◆ **WORK TO BE COMPLETED**
Nothing but the lines from the one with "This is a speech" through the final line of the entries should appear in the answer, copied exactly and without pictures.

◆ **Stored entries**
=== Section Start ===
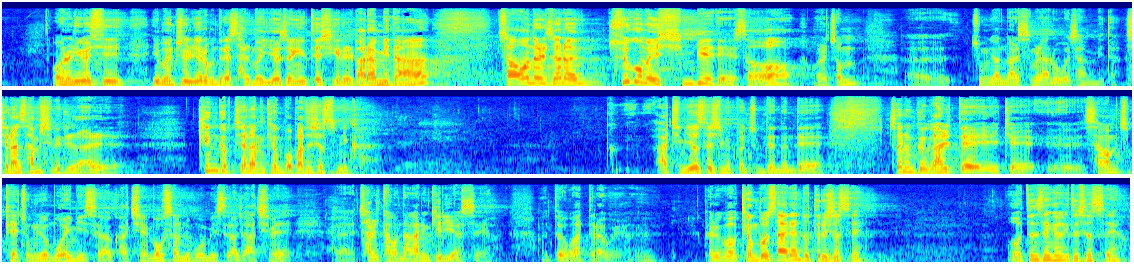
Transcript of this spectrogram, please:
오늘 이것이 이번 주 여러분들의 삶의 여정이 되시기를 바랍니다. 자, 오늘 저는 죽음의 신비에 대해서 오늘 좀 어, 중요한 말씀을 나누고자 합니다. 지난 31일 날 긴급 재난 경보 받으셨습니까? 그 아침 6시 몇 분쯤 됐는데 저는 그거 할 때 이렇게 어, 상암 집회 종료 모임이 있어가지고 아침에 목사님 모임이 있어가지고 아침에 어, 차를 타고 나가는 길이었어요. 또 왔더라고요. 그리고 경보 사이렌도 들으셨어요? 어떤 생각이 드셨어요?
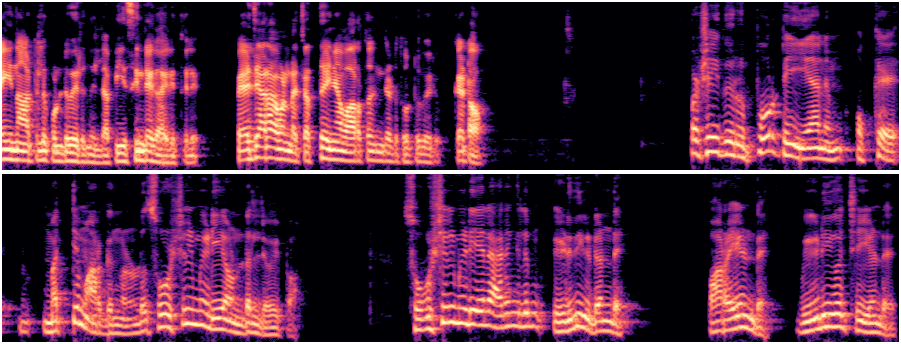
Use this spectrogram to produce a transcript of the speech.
ഈ നാട്ടിൽ കൊണ്ടുവരുന്നില്ല പി സിന്റെ കാര്യത്തിൽ ബേജാറാവണ്ട ചത്ത് കഴിഞ്ഞാൽ വാർത്ത നിന്റെ അടുത്തോട്ട് വരും. കേട്ടോ? പക്ഷേ ഇത് റിപ്പോർട്ട് ചെയ്യാനും ഒക്കെ മറ്റ് മാർഗങ്ങളുണ്ട്. സോഷ്യൽ മീഡിയ ഉണ്ടല്ലോ ഇപ്പോൾ സോഷ്യൽ മീഡിയയിൽ ആരെങ്കിലും എഴുതിയിടണ്ടേ? പറയണ്ടേ? വീഡിയോ ചെയ്യണ്ടേ?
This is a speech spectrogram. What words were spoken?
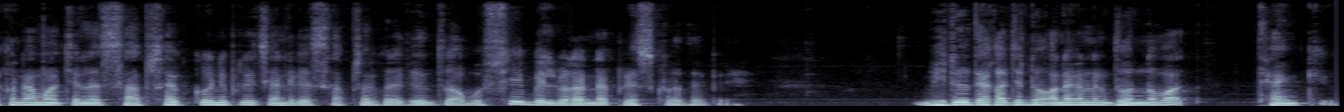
এখন আমার চ্যানেল সাবস্ক্রাইব করেনি প্লিজ চ্যানেলকে সাবস্ক্রাইব করে কিন্তু অবশ্যই বেল বাটনটা প্রেস করে দেবে। ভিডিও দেখার জন্য অনেক অনেক ধন্যবাদ। থ্যাংক ইউ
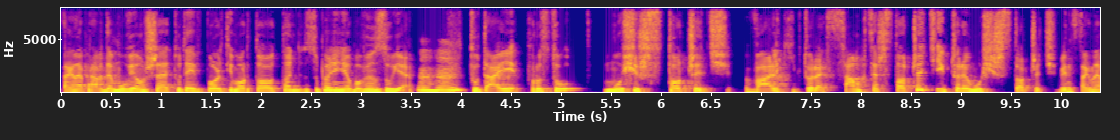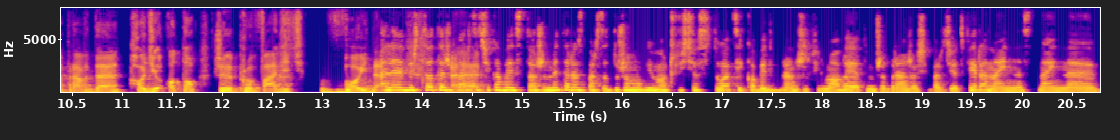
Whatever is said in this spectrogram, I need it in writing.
Tak naprawdę mówią, że tutaj w Baltimore to, to zupełnie nie obowiązuje. Mm -hmm. Tutaj po prostu musisz stoczyć walki, które sam chcesz stoczyć i które musisz stoczyć, więc tak naprawdę chodzi o to, żeby prowadzić wojnę. Ale wiesz co, też bardzo e... ciekawe jest to, że my teraz bardzo dużo mówimy oczywiście o sytuacji kobiet w branży filmowej, o tym, że branża się bardziej otwiera na inne, na inne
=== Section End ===
◆ **TASK RESULT**
This is a speech spectrogram. What words were spoken?
এখন আমার চ্যানেল সাবস্ক্রাইব করেনি প্লিজ চ্যানেলকে সাবস্ক্রাইব করে কিন্তু অবশ্যই বেল বাটনটা প্রেস করে দেবে। ভিডিও দেখার জন্য অনেক অনেক ধন্যবাদ। থ্যাংক ইউ
Whatever is said in this spectrogram, I need it in writing.
Tak naprawdę mówią, że tutaj w Baltimore to, to zupełnie nie obowiązuje. Mm -hmm. Tutaj po prostu musisz stoczyć walki, które sam chcesz stoczyć i które musisz stoczyć, więc tak naprawdę chodzi o to, żeby prowadzić wojnę. Ale wiesz co, też bardzo e... ciekawe jest to, że my teraz bardzo dużo mówimy oczywiście o sytuacji kobiet w branży filmowej, o tym, że branża się bardziej otwiera na inne, na inne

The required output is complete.